Markets remain obscure and uncertain, but the UK’s virtuous sovereign trinity and financial exceptionalism is at stake as political graft mounts and a previous financial scandal comes back as a new one – the Libor Scandal needs investigation.
Markets are focused on the immediate debt-ceiling crisis, and the short-term game of guessing rates vs inflation. Down the line are the bigger challenges of the medium and long-term: issues we need to be investing in now to garner long-run returns or just to survive!
“Prepare to be assimilated species 5618.” AI is dominating the headlines. Its either the greatest threat to mankind ever (as has been every economic revolution since someone discovered fire), or its going to make us all better off. The answer probably lies somewhere in the middle.. but it’s bound to raise uncertainty.
The Market Commentariat think deflation will counter inflation, rates will fall, and recession will be limited. The world is more complex - supply side factors are more volatile. Stagflation is a more likely outcome than recession.

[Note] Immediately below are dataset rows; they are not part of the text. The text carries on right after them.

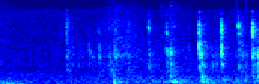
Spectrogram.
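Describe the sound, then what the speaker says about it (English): Typing on a computer keyboard: a run of light, irregular key clicks that grows denser and louder toward the end, close to the microphone, with no talking. "Sorry, typing."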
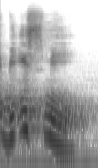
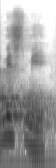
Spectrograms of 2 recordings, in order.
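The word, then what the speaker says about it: باسم: Bisminya tuh bi-nya ada alif. Semestinya membacanya bi ismi, bukan bismi.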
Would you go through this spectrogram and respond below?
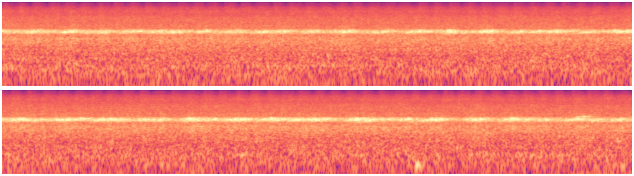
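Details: Night chorus of many frogs, plentiful after two consecutive wet years: a continuous shimmering high-pitched trill held without a break throughout, individual callers blending into one even wall of sound.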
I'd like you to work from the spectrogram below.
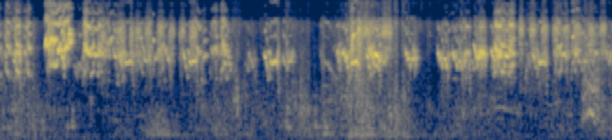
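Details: A pet olive-throated parakeet eating sunflower seeds and drinking water gives a steady stream of harsh, high chattering and screechy notes, with some rustling and wing-flutter sounds mixed in.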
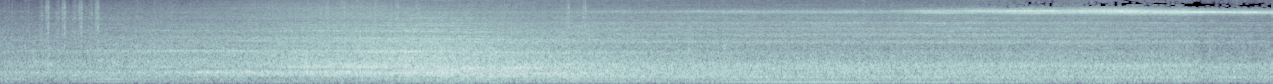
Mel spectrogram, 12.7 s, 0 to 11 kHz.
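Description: Diesel locomotive hauling an unpowered E6 series Shinkansen trainset past on conventional track: engine and rolling wheels swell to loudest about four seconds in as the consist goes by. A steady high-pitched whine comes in after about nine seconds and grows toward the end.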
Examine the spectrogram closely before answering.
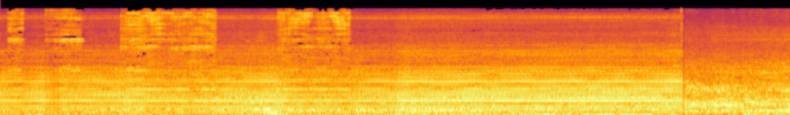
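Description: Electric bench grinder running with a steady motor hum, and a spring-steel knife blade pressed against the wheel in short spells, each adding a harsh grinding hiss. The grinder sound gives way to a different sound about a second before the end.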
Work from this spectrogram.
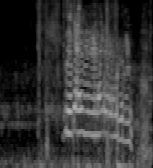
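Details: Frog just caught by an angler, giving a single drawn-out tonal cry lasting under a second: a clear harmonic note that wavers slightly, then drops at the end, over faint low rumbling background.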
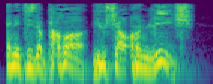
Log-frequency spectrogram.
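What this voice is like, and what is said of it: Heavy French accent character voice. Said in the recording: “said a man's voice in a heavy French accent.”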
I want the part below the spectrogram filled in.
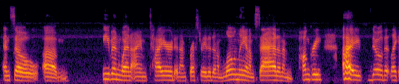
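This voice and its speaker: A woman's voice: mid-range voice, no room sound, rough recording. A middle-aged woman from El Salvador, an insurance agent, chatting as a radio guest with many ums and restarts. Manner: conversational with frequent fillers and restarts. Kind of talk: casual radio interview. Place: high school.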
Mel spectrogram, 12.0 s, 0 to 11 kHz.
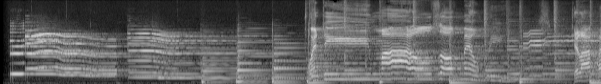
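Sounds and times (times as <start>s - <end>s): steel guitar sliding chords: 0.2s - 12.0s.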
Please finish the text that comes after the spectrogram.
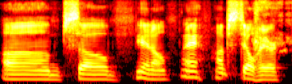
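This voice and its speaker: A man appearing as a writer guest on a podcast, speaking in a wry, halting way with many fillers. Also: medium pitch, smooth. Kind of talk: casual conversational interview.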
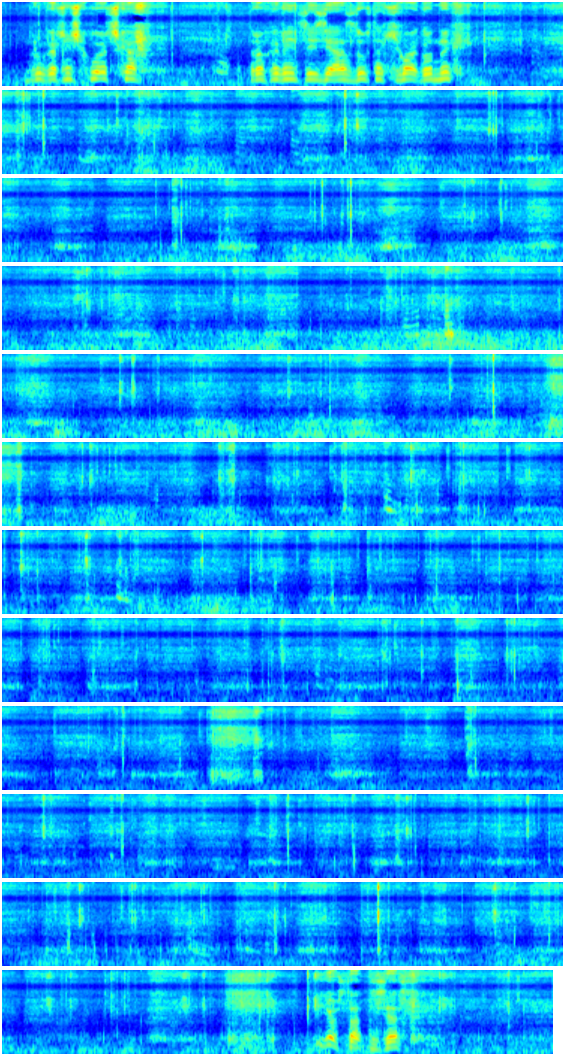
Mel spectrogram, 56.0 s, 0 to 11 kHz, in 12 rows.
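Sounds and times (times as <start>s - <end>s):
low microphone rumble: 0.0s - 56.0s
skis swishing over snow: 39.1s - 40.4s, 53.3s - 55.2s.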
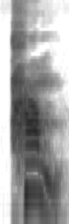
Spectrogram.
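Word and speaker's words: thumb: দেন রয়েছে থাম, থাম, থাম অর্থ এই যে আমাদের হাতের যে বৃদ্ধাঙ্গুলি রয়েছে এটি, থাম। শেষে যে বিটি রয়েছে, বিটি সাইলেন্ট বি, আমরা বি এর উচ্চারণ করব না, উচ্চারণ হবে থাম, থাম অর্থ হাতের বৃদ্ধাঙ্গুলি।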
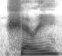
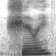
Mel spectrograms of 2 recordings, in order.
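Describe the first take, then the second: First: "Sherry" with an open E, rhyming with berry; alternative pronunciation. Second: "Sherry" said as "Sheery", with an EE sound; alternative pronunciation. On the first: Host offers a member's name for correction, "Sherry" with an E as in berry. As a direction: say "Sherry" like the drink. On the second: Host offers a member's name for correction, "Sherry" said as "Sheery". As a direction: say "Sherry" to rhyme with dreary. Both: Shown as a demonstration. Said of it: "let me know".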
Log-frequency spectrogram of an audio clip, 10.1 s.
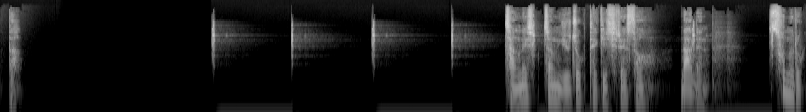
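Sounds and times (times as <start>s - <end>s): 
clock ticking: 2.6s - 10.0s
speech: 6.4s - 9.0s, 9.8s - 10.0s.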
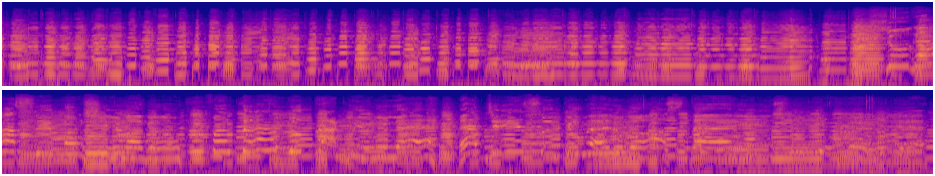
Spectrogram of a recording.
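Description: A small piano accordion playing a lively sertanejo-style tune, with steady chords in the bass and a melody above. From about halfway, a man's voice sings along.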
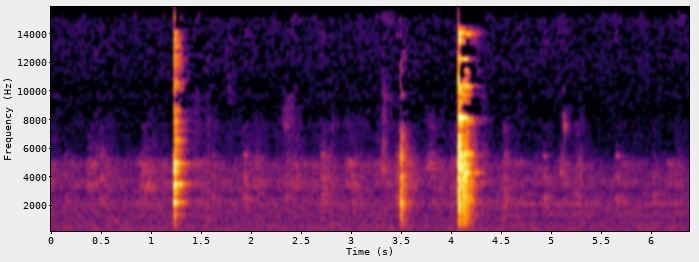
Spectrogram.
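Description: A metal spoon clinking against a glass mixing bowl three times, about a second in, at three and a half seconds, and just after four seconds. The last clink is the loudest and rings briefly.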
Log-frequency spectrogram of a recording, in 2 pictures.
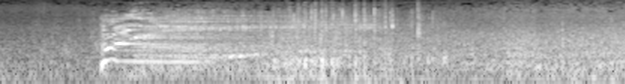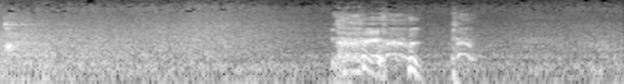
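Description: A man vomiting: a long, rough retching heave about a second in, then shorter retches and coughs near the end, over a steady background hiss.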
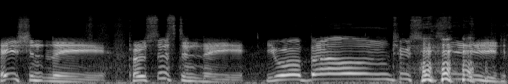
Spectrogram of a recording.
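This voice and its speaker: In a high-pitched, put-on character voice, a man speaks at a very slow pace over clear background noise. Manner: slow, calm, reassuring.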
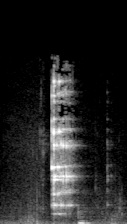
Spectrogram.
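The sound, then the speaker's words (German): A single bright clink of glasses touching together in a toast, sharp and ringing briefly before fading, in an otherwise quiet moment. “Ja, Prost.”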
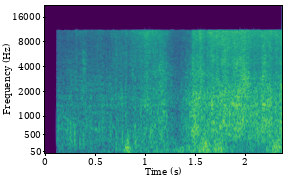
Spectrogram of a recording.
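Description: Skis sliding over snow with wind rushing across the camera microphone, getting much louder about one and a half seconds in as the skier moves off down the slope.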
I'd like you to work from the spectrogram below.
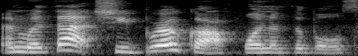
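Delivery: ordinary delivery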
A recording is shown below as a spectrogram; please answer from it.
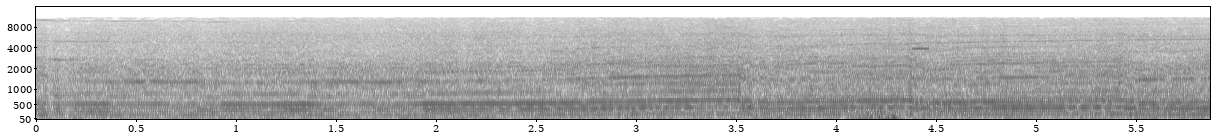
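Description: An F1 race car in the video game F1 25 finishing a lap at Hungary: a steady, loud high-pitched engine whine with the pitch rising and shifting through gears, and no voices.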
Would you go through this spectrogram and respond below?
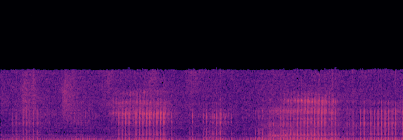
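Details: Close purring from a domestic cat, a rhythmic rumble swelling and fading with each breath in and out, in short cycles about every half second to second, with some light scratching.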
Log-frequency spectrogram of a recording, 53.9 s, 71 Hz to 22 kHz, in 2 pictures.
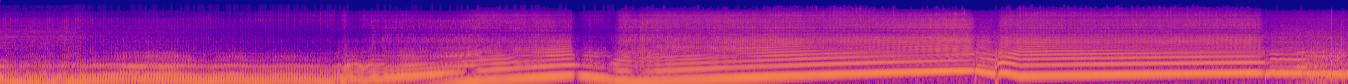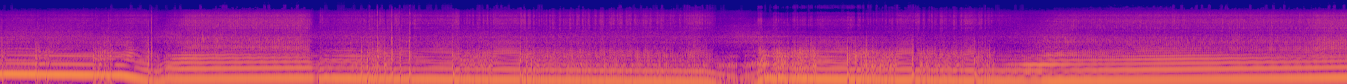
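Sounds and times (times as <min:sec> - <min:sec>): car engine revving through gears: 0:06.5 - 0:53.9
exhaust crackling pops: 0:26.4 - 0:28.0, 0:28.8 - 0:30.4, 0:33.1 - 0:47.4.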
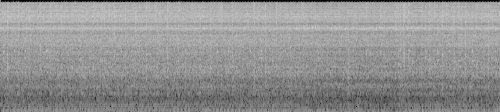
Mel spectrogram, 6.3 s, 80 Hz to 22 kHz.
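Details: 1972 Ford F250 with 360 V8 and four-barrel carburetor, after a Pertronix Flame Thrower II distributor, coil, cables and plugs install and idle mixture screw adjustment: low, steady idle with an even, unhurried lope and no misfire or stumble; normal idle.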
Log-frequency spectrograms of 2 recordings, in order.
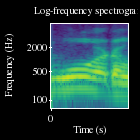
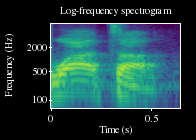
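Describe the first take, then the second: First: It is said in a plain American accent. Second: It is said like 'wata' in a Jamaican-style accent. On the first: The speaker calls it wrong. "not water" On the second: The speaker calls it right. "like the Jamaicans"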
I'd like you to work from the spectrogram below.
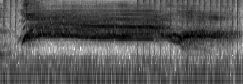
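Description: A woman lets out a long, loud, high-pitched scream that holds steady for about two seconds before sliding downward, alone with no talk over it.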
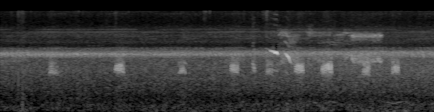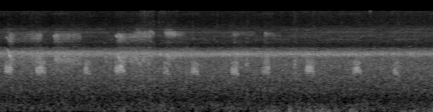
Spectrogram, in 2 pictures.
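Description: Short, harsh bird calls repeated about once a second over a steady high-pitched insect drone, with a brief falling whistle about four seconds in.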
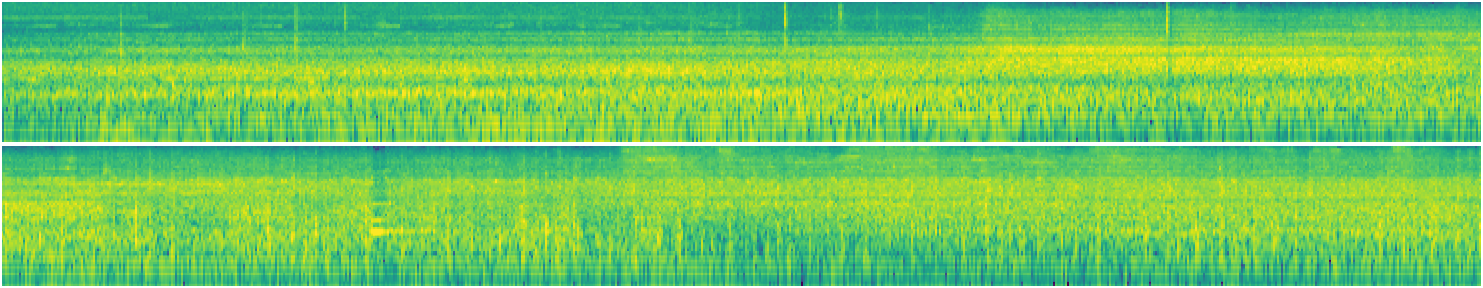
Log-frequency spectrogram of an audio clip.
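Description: Long passenger train passing along the rails, a steady rumble that builds over the first several seconds and holds, with one sharp click about two-thirds of the way through.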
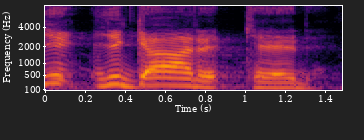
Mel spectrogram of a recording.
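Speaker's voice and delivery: hearty, high and loud. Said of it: "And he's like".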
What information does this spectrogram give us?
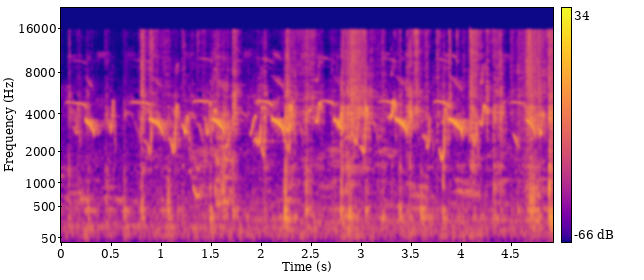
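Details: Several dakhni teetar (grey francolin) chicks peep while happily feeding, giving clear high downslurred notes about twice a second, overlapping one another, with light tapping of pecking.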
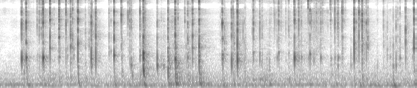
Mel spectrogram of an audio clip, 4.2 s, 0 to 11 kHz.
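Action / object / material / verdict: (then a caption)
tap / small metal tea tins with clear plastic window lids / metal, plastic / none. Long pink acrylic nail tips tap rapidly on the clear window lids of small round gold metal tea tins filled with loose tea. The result is a quick, uneven series of short, bright clicks with a light ring around 1.4 kHz. Each tap dies away almost instantly, with little low end.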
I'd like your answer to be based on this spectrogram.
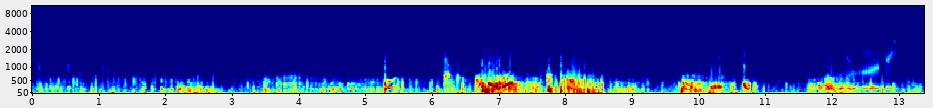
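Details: Long, low gurgling and rumbling from a person's belly, rising and falling in waves; stomach growling (borborygmi).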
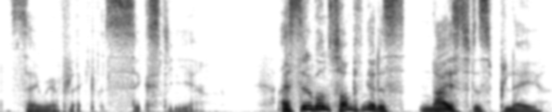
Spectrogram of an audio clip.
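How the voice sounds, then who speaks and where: A man streaming his game development, hoarse with a worn-out voice, thinking aloud, answering chat and laughing at himself. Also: fairly high pitch, sing-song, unhurried, mellow, no echo, studio quality. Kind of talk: casual live-stream chat while coding.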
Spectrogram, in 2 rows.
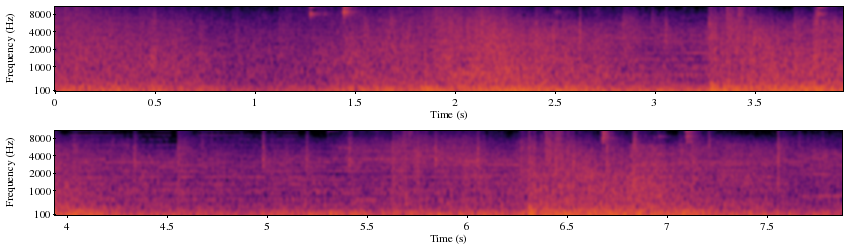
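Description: Autocannon fire and impact blasts from a battling mech in Mechwarrior 5, loud, dense and continuous, with booming explosions and crashes layered over a steady roar of combat.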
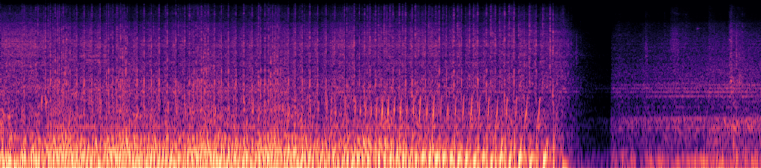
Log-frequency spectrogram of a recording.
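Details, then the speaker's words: Rebuilt Harley V-twin on off-road trike, first start after a significant timing correction, choked; uneven popping at low revs, about three to four beats a second, runs on its own before cutting out; normal running. "Wouldn't have believed it myself, but yep, it actually started and ran. Didn't run too bad either."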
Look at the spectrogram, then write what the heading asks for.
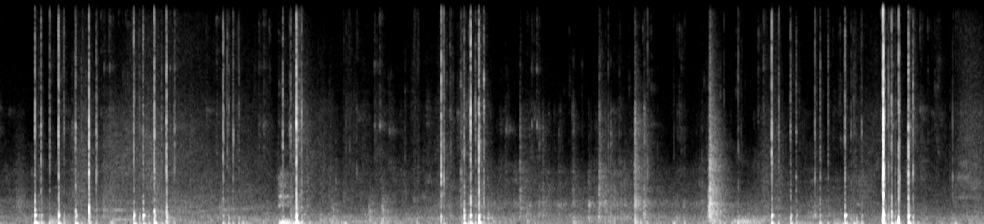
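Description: Typing on a computer keyboard in short, irregular runs of keystrokes, with one sharp, louder keystroke near the end.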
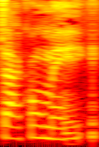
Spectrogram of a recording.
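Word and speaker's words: Da Gong Mei (打工妹): Dat zijn Da Gong Mei. – Ja. – Dat is ook Chinees. Zeg ik dat goed? – Da Gong Mei, inderdaad.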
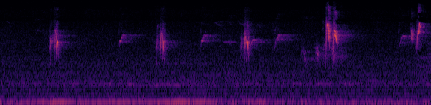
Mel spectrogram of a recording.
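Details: Wagtail calling from a leafy branch in shade: sharp, high single chirps with fainter thin notes between, roughly one every second, then a quick double chirp near the end, with a low rumble early on.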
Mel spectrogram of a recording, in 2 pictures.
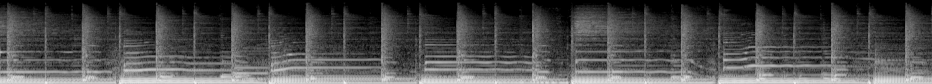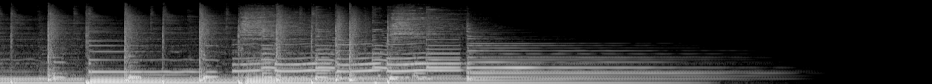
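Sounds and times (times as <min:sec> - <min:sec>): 
full band playing root notes: 0:00.0 - 0:14.6.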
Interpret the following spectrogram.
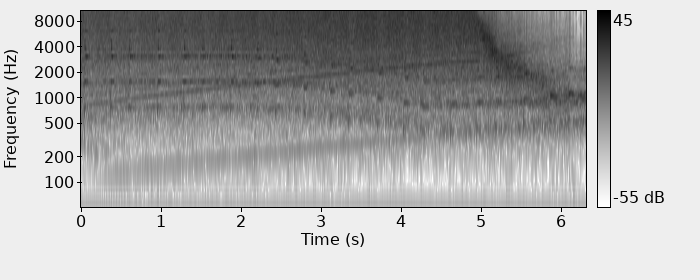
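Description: Electronic dance music build-up: a loud hissing noise riser with two tones climbing steadily in pitch. Near the end the noise sweeps down in pitch and drops away as the next section of the mix comes in.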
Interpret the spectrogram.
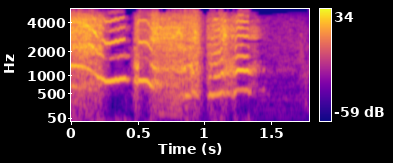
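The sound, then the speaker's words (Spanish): A woman screams loudly in three shrill, sustained bursts separated by quick breaths, then her cry trails off into quieter sound. “No grites”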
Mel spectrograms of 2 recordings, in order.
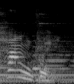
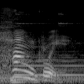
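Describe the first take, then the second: Both takes have the same delivery.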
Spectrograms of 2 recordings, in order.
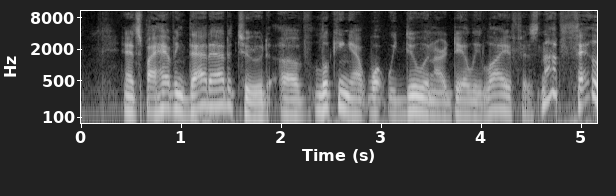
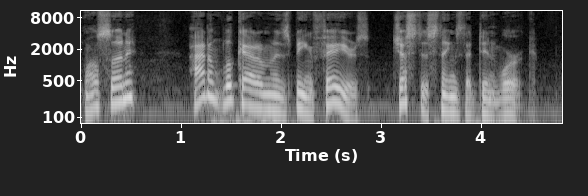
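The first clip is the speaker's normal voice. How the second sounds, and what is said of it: Southern-accented Thomas Edison impression. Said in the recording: “great Thomas Edison impression ... He's a Southern. ... When did he become from Alabama?”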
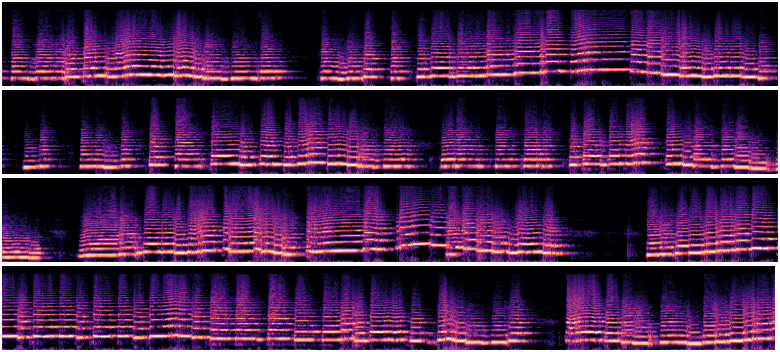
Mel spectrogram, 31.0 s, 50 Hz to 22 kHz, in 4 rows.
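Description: Unaccompanied saxophone improvising a jazz line: one melody that winds up and down in phrases, with short breaks for breath about 3, 8, 16, 21 and 29 seconds in.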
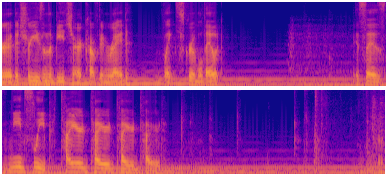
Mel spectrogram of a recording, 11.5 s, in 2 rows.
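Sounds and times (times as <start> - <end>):
speech: 0.0 - 3.4, 5.3 - 8.4
heavy security door being unbolted: 10.4 - 11.4.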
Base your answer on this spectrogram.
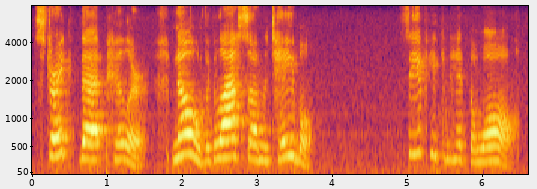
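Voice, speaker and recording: A woman's voice: mid-range voice, takes it slowly, a little mellow, muffled recording, close to an everyday voice. A woman voicing boastful, rowdy drunken Norse warriors in a storybook myth.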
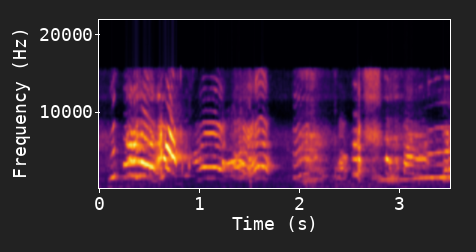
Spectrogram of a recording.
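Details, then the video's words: A pet Indian ringneck (rose-ringed) parakeet talks naturally, chattering in quick, high, squeaky bursts that mix whistled notes with raspy, speech-like syllables. "Indian ringneck parrot 🦜 natural talk"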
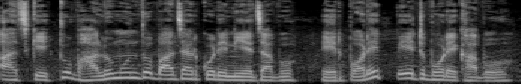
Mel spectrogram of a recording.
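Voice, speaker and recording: A man playing an excitable, cheerful village husband and food seller in a cartoon folk tale, with exclamatory, folksy speech. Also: medium pitch, moderate pace, lightly acted. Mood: grumbling. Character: cheerful, excitable village husband turned rice-hotel owner.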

Don’t assume inflation is licked, don’t assume interest rates will stop rising, don’t assume there aren’t further bank failures to come, don’t assume politics and society will cope well, but don’t assume it’s all end of the world. In periods of financial uncertainty there is opportunity…
As Janet Yellen warns of default risk, and Jay Powell hikes rates, the risks to the global economy are mounting: a deflationary bust, or stagflation? Market confidence in the face of a deepening credit crunch is falling.
Monday is the May Day Holiday, but the weather is pants and no one has any money anyway… There isn’t much on the horizon that is clear – hunker down for more months of uncertainty.
China will remain the driver of global growth as the West continues to slide. The economy is reopening swiftly, raising increased fears of de-dollarisation. It’s easy to get emotional, but the reality is its happening, get used to it, and figure out the outcomes. They may surprise you..
esterday’s US CPI numbers look good at a glance, but the reality is the Western economies may face ongoing sticky inflation and long-term stagflation while reversing the economic damage of a decade plus of monetary experimentation. That requires new investment approaches.
The UK announced a new energy strategy – but its nonsense. It’s not a transition plan, but a ploy to placate the courts. We need better if the UK is take advantage of the opportunity Climate Change and Renewable Energy represents.